Starlin: Yeah. I mean ‘Bullet..’ is a depiction of the apocalypse so ‘Hallelujah’ is in that sense a kind of last transmission of humanity going out into space at the end of it all and I think it sums up humanity perfectly. I thought it would probably be a bit of a surprise but it definitely fits.

Glenn: Yeah completely. I know I am talking a bit in advance but do you have another set of songs ready for another album whenever that’s ready?

Eric: Erm… we have little bits and pieces of things but I don’t know if we have any completed songs yet.

Starlin: There are no completed songs for the next album yet but we have some ideas. It’s gonna be amazing. I’m happy to have these two guys on board because everybody has…we all have a mutual respect.

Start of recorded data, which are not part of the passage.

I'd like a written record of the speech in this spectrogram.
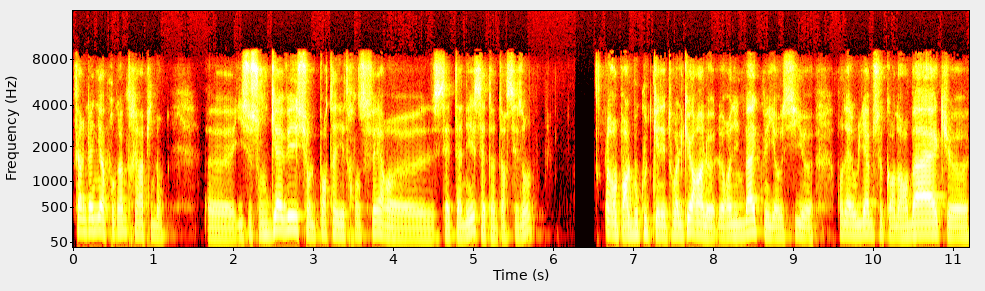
faire gagner un programme très rapidement. Euh, ils se sont gavés sur le portail des transferts euh, cette année, cette intersaison on parle beaucoup de Kenneth Walker, hein, le, running back, mais il y a aussi euh, Ronald Williams, le cornerback. Euh, mm.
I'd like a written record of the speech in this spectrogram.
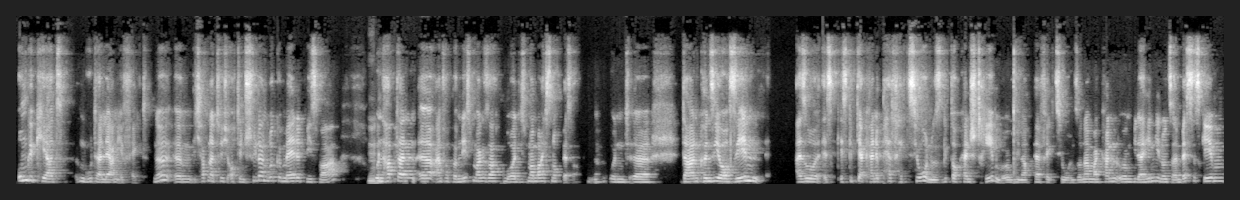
umgekehrt ein guter Lerneffekt. Ne? Ähm, ich habe natürlich auch den Schülern rückgemeldet, wie es war. Mhm. Und habe dann äh, einfach beim nächsten Mal gesagt, boah, diesmal mache ich es noch besser. Ne? Und äh, daran können Sie auch sehen, also es, es gibt ja keine Perfektion, es gibt auch kein Streben irgendwie nach Perfektion, sondern man kann irgendwie da hingehen und sein Bestes geben.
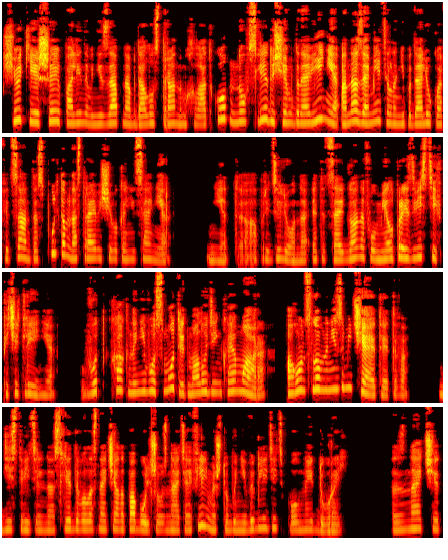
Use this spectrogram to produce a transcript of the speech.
Щеки и шею Полины внезапно обдало странным холодком, но в следующее мгновение она заметила неподалеку официанта с пультом, настраивающего кондиционер. Нет, определенно, этот Сайганов умел произвести впечатление. Вот как на него смотрит молоденькая Мара, а он словно не замечает этого. Действительно, следовало сначала побольше узнать о фильме, чтобы не выглядеть полной дурой. «Значит,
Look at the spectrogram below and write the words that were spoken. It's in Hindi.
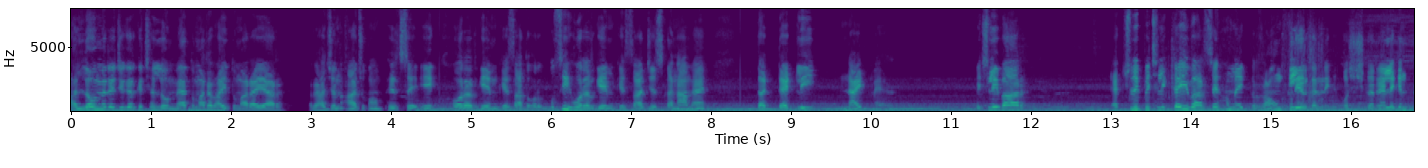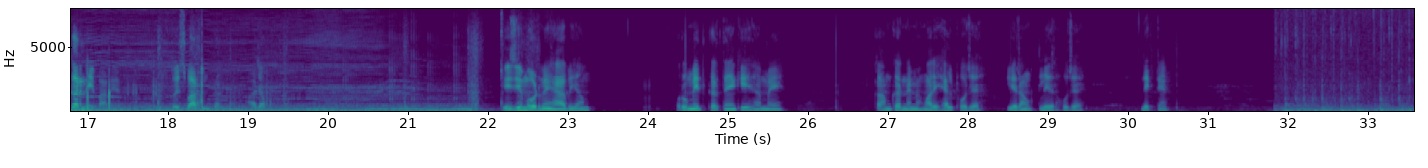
हेलो मेरे जिगर के छल्लो, मैं तुम्हारा भाई, तुम्हारा यार राजन आ चुका हूँ फिर से एक हॉरर गेम के साथ और उसी हॉरर गेम के साथ जिसका नाम है द डेडली नाइटमेयर पिछली बार एक्चुअली पिछली कई बार से हम एक राउंड क्लियर करने की कोशिश कर रहे हैं, लेकिन कर नहीं पा रहे हैं। तो इस बार हम करते हैं आ जाओ। इजी मोड में है अभी हम और उम्मीद करते हैं कि हमें काम करने में हमारी हेल्प हो जाए, ये राउंड क्लियर हो जाए। देखते हैं।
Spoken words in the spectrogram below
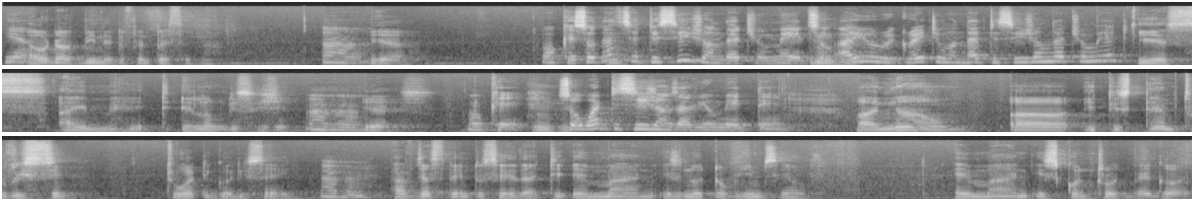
Yeah. I would have been a different person now. Uh-huh. Yeah. Okay, so that's a decision that you made. So are mm-hmm. you regretting on that decision that you made? Yes, I made a long decision. Mm-hmm. Yes. Okay, so what decisions have you made then? Uh, now, uh, it is time to listen to what God is saying. I've just learned to say that a man is not of himself. A man is controlled by God.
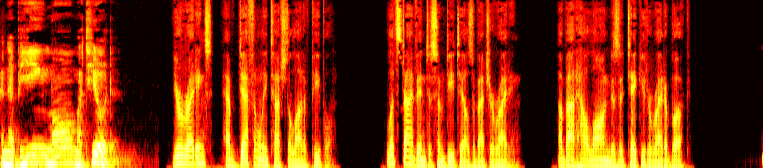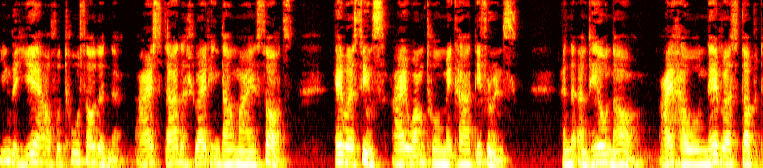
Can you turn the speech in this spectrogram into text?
and being more matured. Your writings have definitely touched a lot of people. Let's dive into some details about your writing. About how long does it take you to write a book? In the year of 2000, I started writing down my thoughts. Ever since, I want to make a difference. And until now, I have never stopped.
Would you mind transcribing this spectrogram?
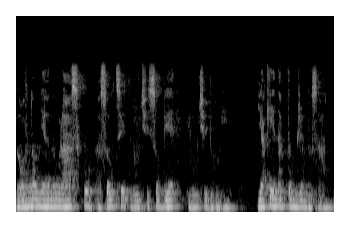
rovnoměrnou lásku a soucit vůči sobě i vůči druhým. Jak jinak to můžeme dosáhnout?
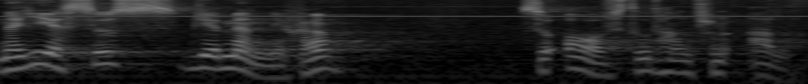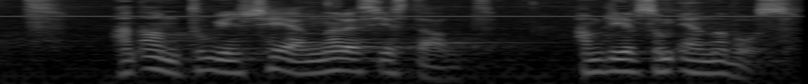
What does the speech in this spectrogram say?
När Jesus blev människa så avstod han från allt. Han antog en tjänares gestalt. Han blev som en av oss.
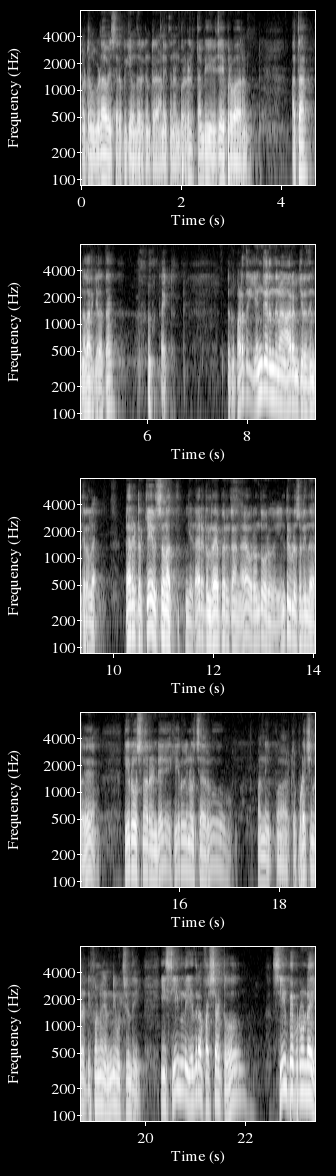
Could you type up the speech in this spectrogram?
மற்றும் விழாவை சிறப்பிக்க வந்திருக்கின்ற அனைத்து நண்பர்கள் தம்பி விஜய் பிரபாகரன் அத்தா நல்லா இருக்கீங்களா அத்தா ரைட் இந்த படத்துக்கு எங்கே இருந்து நான் ஆரம்பிக்கிறதுன்னு தெரில டைரக்டர் கே விஸ்வநாத் இங்கே டைரக்டர் நிறைய பேர் இருக்காங்க அவர் வந்து ஒரு இன்டர்வியூவில் சொல்லியிருந்தாரு హీరో వచ్చినారండి హీరోయిన్ వచ్చారు అన్ని ప్రొడక్షన్లో డిఫరెంట్ అన్నీ వచ్చింది ఈ సీన్లో ఎదురా ఫస్ట్ షాట్ సీన్ పేపర్ ఉన్నాయి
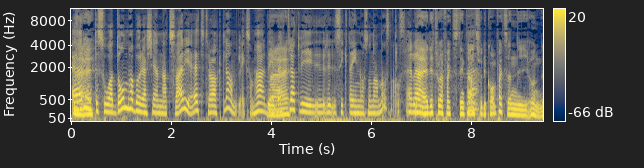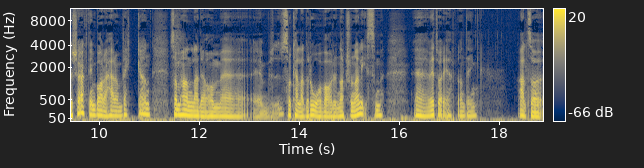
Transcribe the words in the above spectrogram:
är det inte så att de har börjat känna att Sverige är ett trögt land? Liksom? Här, det är Nej. bättre att vi siktar in oss någon annanstans? Eller? Nej, det tror jag faktiskt inte Nej. alls. För det kom faktiskt en ny undersökning bara här om veckan som handlade om eh, eh, så kallad råvarunationalism. Eh, vet du vad det är för någonting? Alltså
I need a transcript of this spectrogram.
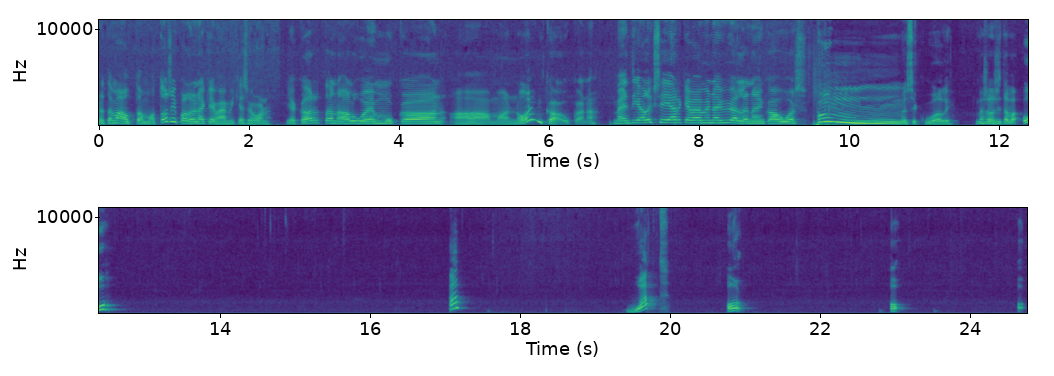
no tämä auttaa mua tosi paljon näkemään, mikä se on. Ja kartan alueen mukaan... Aa, mä oon noin kaukana. Mä en tiedä, oliko se järkevää mennä yöllä näin kauas. Pum! Se kuoli. Mä saan sitä vaan... Oh! What? What? O... O... o...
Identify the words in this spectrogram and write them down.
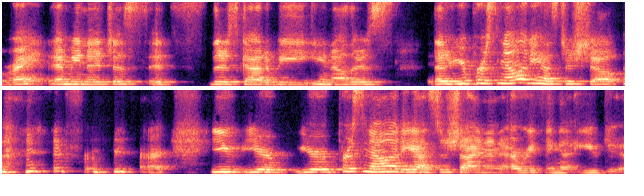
Right? I mean, it just, it's, there's got to be, you know, there's, that your personality has to show from your. You, your, your personality has to shine in everything that you do.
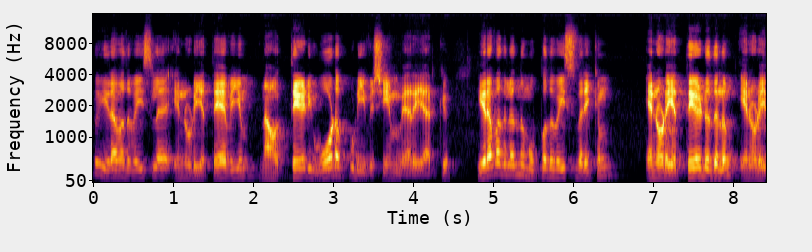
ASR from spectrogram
டு இருபது வயசில் என்னுடைய தேவையும் நான் தேடி ஓடக்கூடிய விஷயம் வேறையாக இருக்குது இருபதுலேருந்து முப்பது வயசு வரைக்கும் என்னுடைய தேடுதலும் என்னுடைய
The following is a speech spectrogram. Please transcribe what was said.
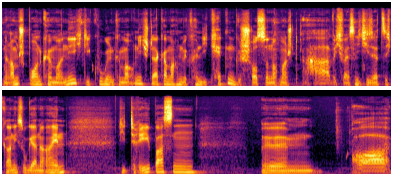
Den Rammsporn können wir nicht. Die Kugeln können wir auch nicht stärker machen. Wir können die Kettengeschosse nochmal... Ah, aber ich weiß nicht, die setze ich gar nicht so gerne ein. Die Drehbassen... Ähm... Boah,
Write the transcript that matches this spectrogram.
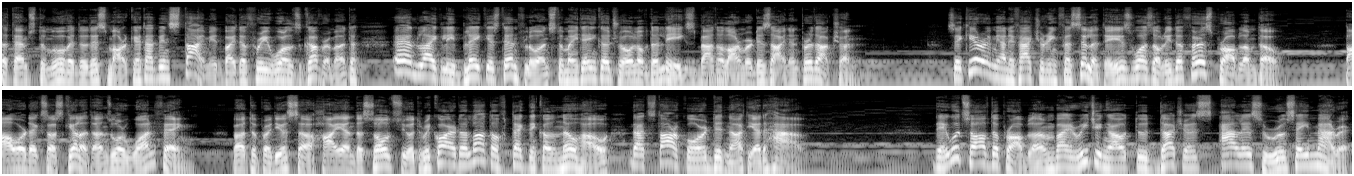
attempts to move into this market had been stymied by the Free World's government and likely Blakist influence to maintain control of the League's battle armor design and production. Securing manufacturing facilities was only the first problem, though. Powered exoskeletons were one thing, but to produce a high-end assault suit required a lot of technical know-how that StarCorps did not yet have. They would solve the problem by reaching out to Duchess Alys Rousset-Marik,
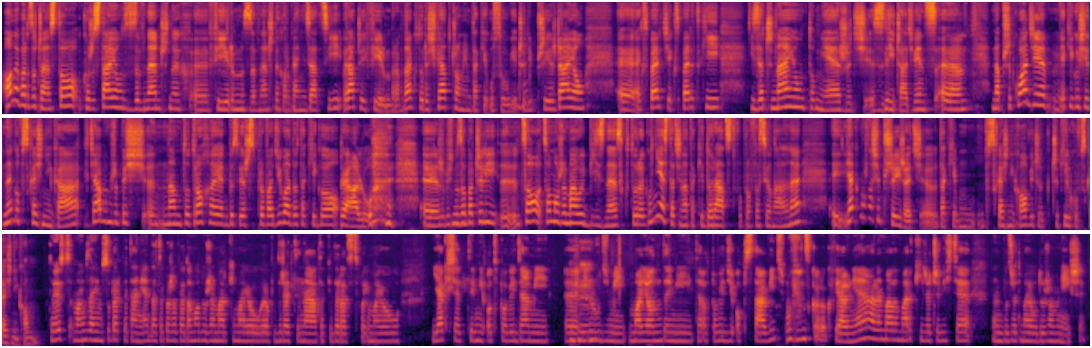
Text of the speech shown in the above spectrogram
one bardzo często korzystają z zewnętrznych firm, z zewnętrznych organizacji, raczej firm, prawda, które świadczą im takie usługi, czyli przyjeżdżają eksperci, ekspertki i zaczynają to mierzyć, zliczać. Więc e, na przykładzie jakiegoś jednego wskaźnika chciałabym, żebyś e, nam to trochę jakby wiesz, sprowadziła do takiego realu, e, żebyśmy zobaczyli, co, co może mały biznes, którego nie stać na takie doradztwo profesjonalne, jak można się przyjrzeć takiemu wskaźnikowi czy, czy kilku wskaźnikom? To jest moim zdaniem super pytanie, dlatego że wiadomo, duże marki mają budżety na takie doradztwo i mają jak się tymi odpowiedziami mhm. i ludźmi mającymi te odpowiedzi obstawić, mówiąc kolokwialnie, ale małe marki rzeczywiście ten budżet mają dużo mniejszy.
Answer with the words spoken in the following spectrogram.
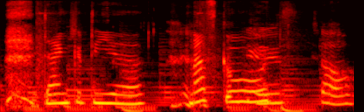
Danke dir. Mach's gut. Tschüss. Ciao.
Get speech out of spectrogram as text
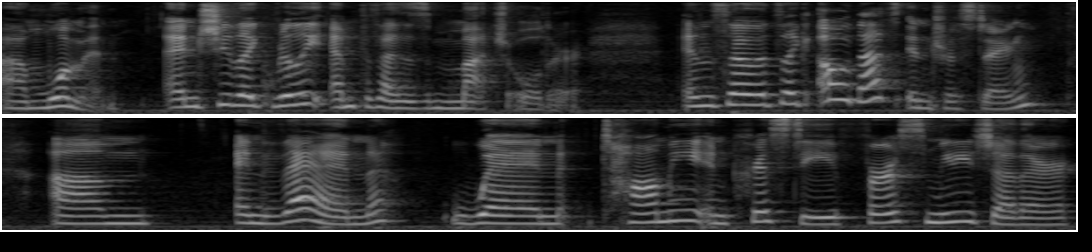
um, woman. And she, like, really emphasizes much older. And so it's like, oh, that's interesting. Um, and then when Tommy and Christy first meet each other,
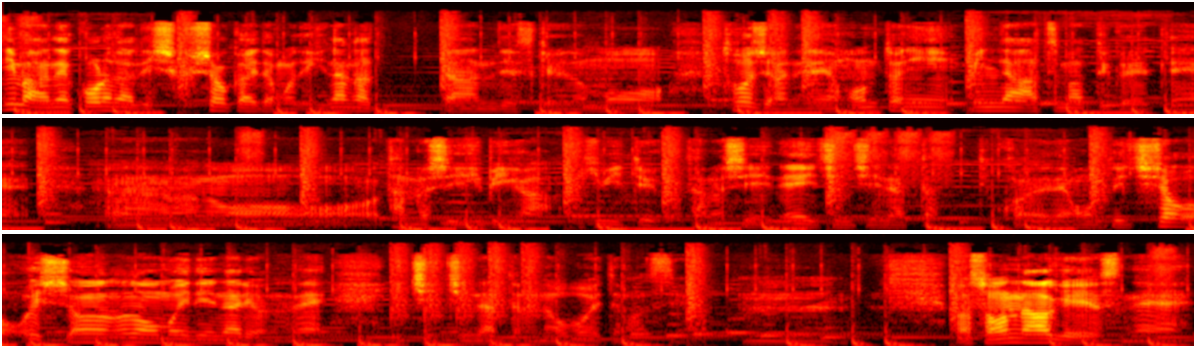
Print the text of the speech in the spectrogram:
今はね、コロナで祝勝会でもできなかったんですけれども、当時はね、本当にみんな集まってくれて、あの楽しい日々が、日々というか楽しいね、一日になったって、これね、ほんと一生、一生の思い出になるようなね、一日になったのね、覚えてますよ。うん。まあ、そんなわけですね、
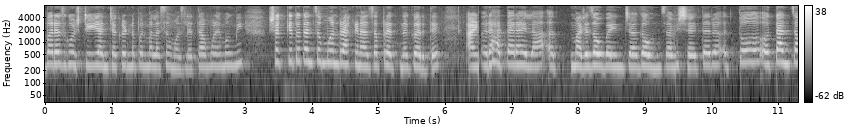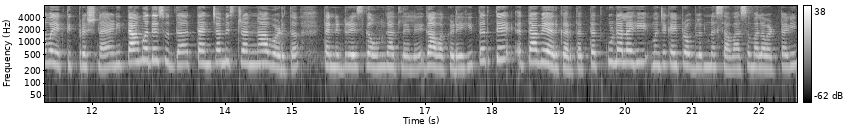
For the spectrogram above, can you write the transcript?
बऱ्याच गोष्टी यांच्याकडनं पण मला समजल्या. त्यामुळे मग मी शक्यतो त्यांचं मन राखण्याचा प्रयत्न करते. आणि राहता राहिला माझ्या जाऊबाईंच्या गाऊनचा विषय तर तो त्यांचा वैयक्तिक प्रश्न आहे. आणि त्यामध्ये सुद्धा त्यांच्या मिस्टरांना आवडतं. त्यांनी ड्रेस गाऊन घातलेले गावाकडेही तर ते त्या वेअर करतात. त्यात कुणालाही म्हणजे काही प्रॉब्लेम नसावा असं मला वाटतं. आणि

Everybody is awesome at what they do so all of us together, I’m sure we are gonna create something amazing.

Glenn: Yeah. I just wanna thank you, especially Starlin for coming in that night to the Rainbow.

Starlin: I wanna thank you. You know, you never know when you hand somebody a CD if it’s going right in the trashcan so thank you.

Eric: A 10 out of 10 review as well.

Starlin: It was very nice to meet you and thank you for listening man and thank you for everything.

Glenn: I hope to get to see you guys in concert when I am next over there.

Eric: We’re trying to do a few shows here and there to get kind of a live show tightened up and then taking it on the road.

Glenn: Right I’ll let you guys get off but this has been a pleasure.

Starlin: Yeah been a pleasure.

Eric: It’s been a pleasure for me too.

Glenn: See you in a few weeks time.

Eric: Thank You. Cheers.

Starlin: Cool. Looking forward to it man.

Be sure to check out their website: and order that incredible 'Predetermined' album!